If you find it hard to stick to one of these dietary patterns, specific dietary components can also help. You can try substituting any meat in recipes with tofu and similar soy-based products, substitute with lean meat or fish, replace refined grains with high-fiber whole grains, drink water or unsweetened tea instead of soft drinks or juices, and use nut butter instead of dairy.

By changing your diet to be more inclusive of ‘heart-healthy’ foods, you can improve the lipids in your blood and reduce the risk of cardiovascular disease. 


For some people, a change in diet or lifestyle alone isn’t enough to reduce lipids to healthy levels. 

For these people, medication is required to reduce the level of LDL-C in the blood, get the amount of cholesterol circulating in their bloodstream to a manageable level as well as prevent cardiovascular events. 

The most common medications given can include:

  • Statins: a form of medication that reduces the amount of cholesterol in the blood by inhibiting a key part of the synthesis of cholesterol in the liver

Many statins are currently approved for use in the USA and are the main part of the treatment plan for people who have had a heart attack or other coronary event. 

Unfortunately, statins aren’t perfect, as they can be associated with muscle pain, headaches, and gastrointestinal and respiratory issues. If you develop any of these symptoms while on statins, you should see a doctor. 

  • Non-statins: an umbrella term for a wide range of medications often given to patients who have not been able to tolerate statins or who have other health problems
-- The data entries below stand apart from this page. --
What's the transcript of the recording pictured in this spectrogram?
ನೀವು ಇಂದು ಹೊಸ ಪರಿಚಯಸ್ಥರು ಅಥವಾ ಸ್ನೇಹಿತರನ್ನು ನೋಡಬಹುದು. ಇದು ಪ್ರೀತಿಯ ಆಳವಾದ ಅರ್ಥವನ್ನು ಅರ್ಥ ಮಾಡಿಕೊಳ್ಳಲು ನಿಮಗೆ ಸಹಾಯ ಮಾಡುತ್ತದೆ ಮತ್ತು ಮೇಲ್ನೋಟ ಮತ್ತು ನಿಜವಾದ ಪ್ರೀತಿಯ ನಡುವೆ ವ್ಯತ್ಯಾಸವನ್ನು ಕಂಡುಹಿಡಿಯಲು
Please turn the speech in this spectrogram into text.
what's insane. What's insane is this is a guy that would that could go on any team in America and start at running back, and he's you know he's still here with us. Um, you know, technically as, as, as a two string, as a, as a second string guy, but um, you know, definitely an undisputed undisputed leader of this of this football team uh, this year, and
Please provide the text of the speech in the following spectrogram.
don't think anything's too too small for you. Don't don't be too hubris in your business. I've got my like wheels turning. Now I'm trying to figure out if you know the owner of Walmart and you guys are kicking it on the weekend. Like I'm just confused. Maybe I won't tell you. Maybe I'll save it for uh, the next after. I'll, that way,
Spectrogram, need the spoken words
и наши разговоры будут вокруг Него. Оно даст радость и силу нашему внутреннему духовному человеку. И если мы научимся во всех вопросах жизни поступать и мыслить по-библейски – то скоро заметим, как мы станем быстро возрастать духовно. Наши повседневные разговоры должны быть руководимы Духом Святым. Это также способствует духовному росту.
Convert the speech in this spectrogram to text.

The range of potential medications is wide, and they all work differently. Therefore, you should ask your doctor if you think statin treatments are not working for you.


Hyperlipidemia can often be prevented by changes in lifestyle. One common cause of hyperlipidemia is obesity. This can be prevented by changing to a ‘heart-healthy’ diet or losing weight. 

Additionally, a sedentary lifestyle lowers the amount of HDL-C in the body, so increasing physical activity can increase HDL-C levels. Smoking is another risk factor for hyperlipidemia.

When you should see a doctor 

You should see a doctor if you are concerned about your cholesterol levels. This may be because you have symptoms of heart disease such as chest pain, or risk factors such as obesity, low level of physical activity, or are a current or former smoker. 

Your doctor will be able to give you a blood test and advise you on a suitable plan to lower your LDL-C levels if necessary. 

The lowdown

Hyperlipidemia is a disease that can be caused by a number of different factors. The dysregulation of lipid levels within the blood can cause plaque to form and heart disease. This may result in symptoms such as chest pain, shortness of breath, or sweating.

If you have concerns about your cholesterol, see your doctor for a blood test to determine lipid levels. You can also take precautions such as increasing your exercise levels, losing weight and stopping smoking.

A doctor may prescribe medications or a change in diet if they have concerns about your lipid levels.

Have you considered clinical trials for Cholesterol?

We make it easy for you to participate in a clinical trial for Cholesterol, and get access to the latest treatments not yet widely available - and be a part of finding a cure.

Discover which clinical trials you are eligible for

Do you want to know if there are any clinical trials you might be eligible for?
Have you been diagnosed with a medical condition?
Have you considered joining a clinical trial?

Editor’s picks

Latest news